- WORK TO BE COMPLETED: Set down the records that follow exactly and completely.

- DATASET EXTRACT:

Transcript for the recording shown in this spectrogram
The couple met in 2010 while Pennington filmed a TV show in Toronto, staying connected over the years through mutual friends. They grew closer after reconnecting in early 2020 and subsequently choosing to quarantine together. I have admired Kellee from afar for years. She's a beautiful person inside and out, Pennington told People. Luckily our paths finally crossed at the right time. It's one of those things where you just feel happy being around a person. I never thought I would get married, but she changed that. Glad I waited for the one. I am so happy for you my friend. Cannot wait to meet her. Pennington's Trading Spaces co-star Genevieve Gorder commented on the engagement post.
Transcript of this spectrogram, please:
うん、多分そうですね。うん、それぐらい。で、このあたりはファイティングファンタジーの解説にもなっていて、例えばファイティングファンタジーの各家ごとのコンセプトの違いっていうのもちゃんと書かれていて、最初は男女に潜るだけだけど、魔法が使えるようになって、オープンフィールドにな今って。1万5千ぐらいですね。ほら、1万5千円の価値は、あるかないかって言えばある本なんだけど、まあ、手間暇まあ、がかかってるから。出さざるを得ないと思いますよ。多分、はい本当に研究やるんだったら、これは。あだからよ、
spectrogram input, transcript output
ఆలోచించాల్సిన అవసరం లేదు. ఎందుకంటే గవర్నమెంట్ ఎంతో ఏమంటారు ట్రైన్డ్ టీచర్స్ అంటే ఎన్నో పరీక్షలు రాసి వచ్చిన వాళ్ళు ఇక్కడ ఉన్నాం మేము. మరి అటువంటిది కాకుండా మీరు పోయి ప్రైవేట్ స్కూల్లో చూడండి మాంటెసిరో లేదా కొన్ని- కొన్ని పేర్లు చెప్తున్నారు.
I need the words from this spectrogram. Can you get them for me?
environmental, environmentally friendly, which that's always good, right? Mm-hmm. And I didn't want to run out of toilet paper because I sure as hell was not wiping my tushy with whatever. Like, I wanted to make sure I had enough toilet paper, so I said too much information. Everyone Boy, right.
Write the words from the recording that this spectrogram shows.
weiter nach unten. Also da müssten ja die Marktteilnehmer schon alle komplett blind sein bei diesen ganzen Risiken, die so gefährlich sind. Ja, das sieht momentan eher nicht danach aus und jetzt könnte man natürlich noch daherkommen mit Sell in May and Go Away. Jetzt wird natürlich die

- RESPONSE TO THE EXERCISE:
Transcript for the recording shown in this spectrogram
The couple met in 2010 while Pennington filmed a TV show in Toronto, staying connected over the years through mutual friends. They grew closer after reconnecting in early 2020 and subsequently choosing to quarantine together. I have admired Kellee from afar for years. She's a beautiful person inside and out, Pennington told People. Luckily our paths finally crossed at the right time. It's one of those things where you just feel happy being around a person. I never thought I would get married, but she changed that. Glad I waited for the one. I am so happy for you my friend. Cannot wait to meet her. Pennington's Trading Spaces co-star Genevieve Gorder commented on the engagement post.
Transcript of this spectrogram, please:
うん、多分そうですね。うん、それぐらい。で、このあたりはファイティングファンタジーの解説にもなっていて、例えばファイティングファンタジーの各家ごとのコンセプトの違いっていうのもちゃんと書かれていて、最初は男女に潜るだけだけど、魔法が使えるようになって、オープンフィールドにな今って。1万5千ぐらいですね。ほら、1万5千円の価値は、あるかないかって言えばある本なんだけど、まあ、手間暇まあ、がかかってるから。出さざるを得ないと思いますよ。多分、はい本当に研究やるんだったら、これは。あだからよ、
spectrogram input, transcript output
ఆలోచించాల్సిన అవసరం లేదు. ఎందుకంటే గవర్నమెంట్ ఎంతో ఏమంటారు ట్రైన్డ్ టీచర్స్ అంటే ఎన్నో పరీక్షలు రాసి వచ్చిన వాళ్ళు ఇక్కడ ఉన్నాం మేము. మరి అటువంటిది కాకుండా మీరు పోయి ప్రైవేట్ స్కూల్లో చూడండి మాంటెసిరో లేదా కొన్ని- కొన్ని పేర్లు చెప్తున్నారు.
I need the words from this spectrogram. Can you get them for me?
environmental, environmentally friendly, which that's always good, right? Mm-hmm. And I didn't want to run out of toilet paper because I sure as hell was not wiping my tushy with whatever. Like, I wanted to make sure I had enough toilet paper, so I said too much information. Everyone Boy, right.
Write the words from the recording that this spectrogram shows.
weiter nach unten. Also da müssten ja die Marktteilnehmer schon alle komplett blind sein bei diesen ganzen Risiken, die so gefährlich sind. Ja, das sieht momentan eher nicht danach aus und jetzt könnte man natürlich noch daherkommen mit Sell in May and Go Away. Jetzt wird natürlich die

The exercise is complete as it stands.